### EXERCISE:
When the line with "Language, sex, state, district, loudness, pitch, pitch" turns up below, begin repeating exactly, and carry on through the line with "Word and speaker's words: Forfar: twister"; no pictures go into the copy.

── AVAILABLE DATA ──

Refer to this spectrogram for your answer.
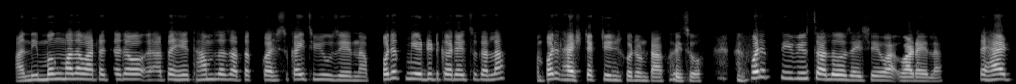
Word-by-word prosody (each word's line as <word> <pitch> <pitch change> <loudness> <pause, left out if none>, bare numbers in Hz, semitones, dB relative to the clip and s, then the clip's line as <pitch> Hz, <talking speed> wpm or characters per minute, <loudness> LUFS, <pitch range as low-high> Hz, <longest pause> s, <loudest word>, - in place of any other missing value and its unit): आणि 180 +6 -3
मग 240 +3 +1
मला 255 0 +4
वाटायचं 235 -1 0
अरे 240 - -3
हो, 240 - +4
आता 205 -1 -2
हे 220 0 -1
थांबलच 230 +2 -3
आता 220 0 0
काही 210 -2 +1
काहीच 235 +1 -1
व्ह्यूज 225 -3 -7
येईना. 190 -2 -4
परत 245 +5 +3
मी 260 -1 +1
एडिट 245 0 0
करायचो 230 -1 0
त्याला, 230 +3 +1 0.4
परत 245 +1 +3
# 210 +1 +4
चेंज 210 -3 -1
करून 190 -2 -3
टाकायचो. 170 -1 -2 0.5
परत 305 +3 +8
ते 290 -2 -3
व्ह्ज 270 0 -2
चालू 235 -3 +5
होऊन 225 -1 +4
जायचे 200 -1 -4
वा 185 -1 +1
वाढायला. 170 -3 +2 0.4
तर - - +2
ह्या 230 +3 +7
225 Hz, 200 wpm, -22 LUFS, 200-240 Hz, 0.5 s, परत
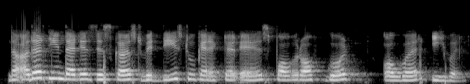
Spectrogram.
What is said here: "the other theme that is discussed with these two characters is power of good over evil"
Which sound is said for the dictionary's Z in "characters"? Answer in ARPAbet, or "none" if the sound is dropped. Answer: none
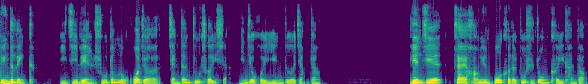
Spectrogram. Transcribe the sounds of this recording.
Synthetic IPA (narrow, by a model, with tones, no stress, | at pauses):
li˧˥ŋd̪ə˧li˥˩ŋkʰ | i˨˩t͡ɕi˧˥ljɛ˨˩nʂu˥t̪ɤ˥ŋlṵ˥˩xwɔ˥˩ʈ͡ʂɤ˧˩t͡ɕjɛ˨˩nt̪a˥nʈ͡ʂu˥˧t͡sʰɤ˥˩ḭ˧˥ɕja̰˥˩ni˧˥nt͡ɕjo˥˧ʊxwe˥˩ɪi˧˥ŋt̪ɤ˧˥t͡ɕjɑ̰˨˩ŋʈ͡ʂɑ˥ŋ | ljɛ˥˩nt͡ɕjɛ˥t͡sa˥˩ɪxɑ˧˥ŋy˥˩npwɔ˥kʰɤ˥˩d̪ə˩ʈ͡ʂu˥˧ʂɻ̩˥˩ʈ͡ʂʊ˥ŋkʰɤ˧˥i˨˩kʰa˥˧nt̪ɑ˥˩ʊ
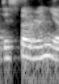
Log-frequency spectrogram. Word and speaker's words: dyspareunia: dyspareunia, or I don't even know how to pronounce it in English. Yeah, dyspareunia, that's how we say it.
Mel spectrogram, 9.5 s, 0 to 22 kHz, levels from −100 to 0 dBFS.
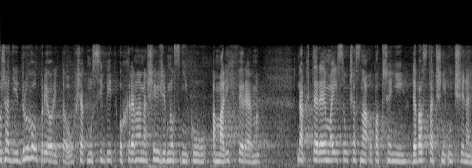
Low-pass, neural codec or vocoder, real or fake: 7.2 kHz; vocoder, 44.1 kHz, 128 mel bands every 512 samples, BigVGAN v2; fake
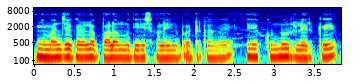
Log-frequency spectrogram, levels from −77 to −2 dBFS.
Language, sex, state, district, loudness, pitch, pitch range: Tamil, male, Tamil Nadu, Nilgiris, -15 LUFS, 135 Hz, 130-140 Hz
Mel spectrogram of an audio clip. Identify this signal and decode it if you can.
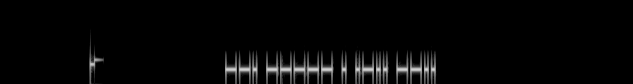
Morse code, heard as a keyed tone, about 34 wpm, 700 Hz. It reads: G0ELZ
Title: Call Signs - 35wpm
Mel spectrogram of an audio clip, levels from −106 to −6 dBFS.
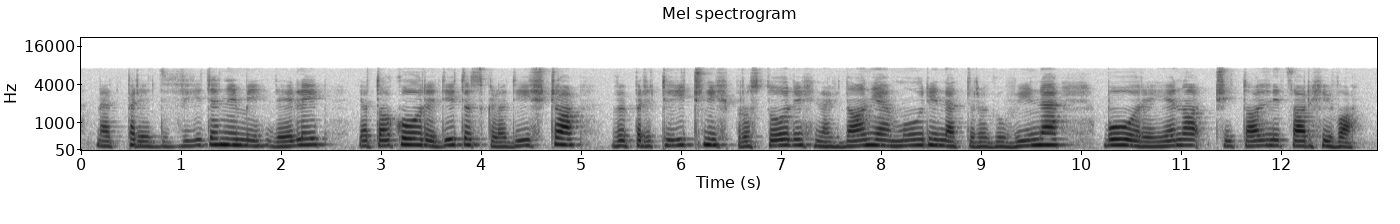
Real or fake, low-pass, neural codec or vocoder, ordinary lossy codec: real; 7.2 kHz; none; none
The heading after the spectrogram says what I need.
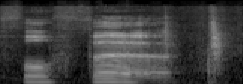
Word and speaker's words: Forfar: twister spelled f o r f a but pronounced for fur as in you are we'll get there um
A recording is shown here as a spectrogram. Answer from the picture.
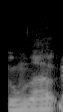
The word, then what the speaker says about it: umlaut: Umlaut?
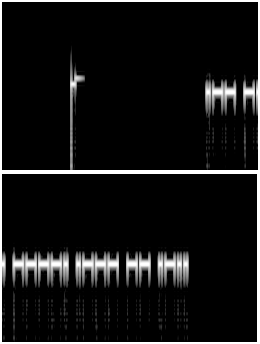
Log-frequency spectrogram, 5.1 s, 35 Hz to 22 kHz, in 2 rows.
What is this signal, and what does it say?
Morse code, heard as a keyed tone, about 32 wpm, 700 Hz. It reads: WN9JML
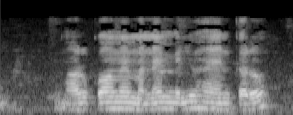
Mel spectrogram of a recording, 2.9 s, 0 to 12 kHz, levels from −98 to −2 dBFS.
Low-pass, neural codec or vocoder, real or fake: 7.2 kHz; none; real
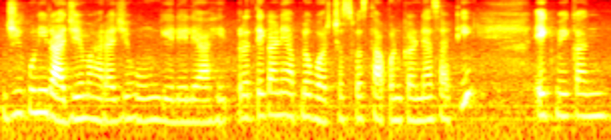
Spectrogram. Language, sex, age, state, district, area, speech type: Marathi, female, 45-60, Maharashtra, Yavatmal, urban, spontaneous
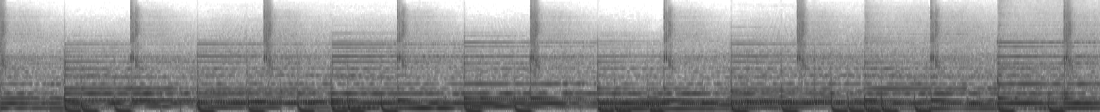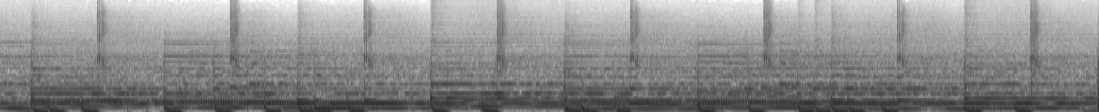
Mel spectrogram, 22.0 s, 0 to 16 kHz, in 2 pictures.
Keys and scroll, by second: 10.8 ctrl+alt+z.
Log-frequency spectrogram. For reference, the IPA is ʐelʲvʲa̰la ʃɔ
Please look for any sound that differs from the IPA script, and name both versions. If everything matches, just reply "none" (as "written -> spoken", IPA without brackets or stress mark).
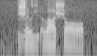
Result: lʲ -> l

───

### EXERCISE ANSWER:
Language, sex, state, district, loudness, pitch, pitch range: Tamil, male, Tamil Nadu, Nilgiris, -15 LUFS, 135 Hz, 130-140 Hz
Mel spectrogram of an audio clip. Identify this signal and decode it if you can.
Morse code, heard as a keyed tone, about 34 wpm, 700 Hz. It reads: G0ELZ
Title: Call Signs - 35wpm
Mel spectrogram of an audio clip, levels from −106 to −6 dBFS.
Real or fake, low-pass, neural codec or vocoder, ordinary lossy codec: real; 7.2 kHz; none; none
The heading after the spectrogram says what I need.
Word and speaker's words: Forfar: twister spelled f o r f a but pronounced for fur as in you are we'll get there um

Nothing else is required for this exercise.